If you’ve seen the movie, you’ve met Mr. Lilly. He’s the smiling guy in the blue shirt and tweed cap standing next to Baby during the dance lesson in the gazebo, early in the movie. When the cast of extras were rehearsing dances, one of the directorial staff separated the people who could dance from the people who couldn’t, and herded the dancers off to another room while the non-dancers stayed involved with the dance instructors. Mr. Lilly got the staff person’s attention and suggested that they were taking the wrong group of people. “No, no,” he was assured. “No, this is what we want.”
The instructor then had the non-dancers run through the steps again, and the staff started culling the group. Like this: “You and you, sit down over here. Okay, now you and you and you two, find a seat. Good, now you sit down please.” It went that way until the group still on the floor was following the instructor pretty well. Those people got to take a break and sit down.
And then what happened is that they brought the principals, the real actors, in and had them learn the steps with the people who had been culled out for lack of dancing skill. Somebody placed Mr. Lilly right next to Baby (Jennifer Grey) – and it’s his foot she steps on during the dance lesson. I’m told that particular scene was filmed in one take. So there’s Bobby’s dad, immortalized in celluloid, wearing golf shorts and black sneakers and a goofy grin – having a fabulous time, as usual.
“Dirty Dancing,” despite its silly movie ending (oh please), is a favorite, and we’ll usually make time to watch it when it comes on, but I’ll point out that it is fairly peculiar to see a movie filmed in a place you know. In the first scene, Baby and her family are driving down what’s labeled “New York Thruway,” but those of us from around here are prone to saying, “Oh, no, it’s not – that’s Rt. 460 West outta Blacksburg.” We always repeat Baby’s memorable doofus line, “I carried a watermelon.” And we always commemorate the dance lesson in the gazebo by yelling, “That’s Bobby’s dad’s foot!” I expect we’ll still do that.

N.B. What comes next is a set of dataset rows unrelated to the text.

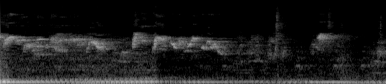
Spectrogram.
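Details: Competition-kept red-whiskered bulbul in a cage sings a fast run of rolling, slurred notes, then a shorter closing phrase, over a constant low mechanical hum.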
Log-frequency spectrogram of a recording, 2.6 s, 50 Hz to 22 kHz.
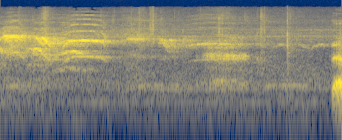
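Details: Male black-saddle German Shepherd puppy, 35 days old, filmed 30 November 2015, gives a high, thin whimpering whine that falls in pitch, then softer wavering whines, ending with a sudden thump.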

SOTE was Chanel No. 5, vintage parfum. A fitting tribute.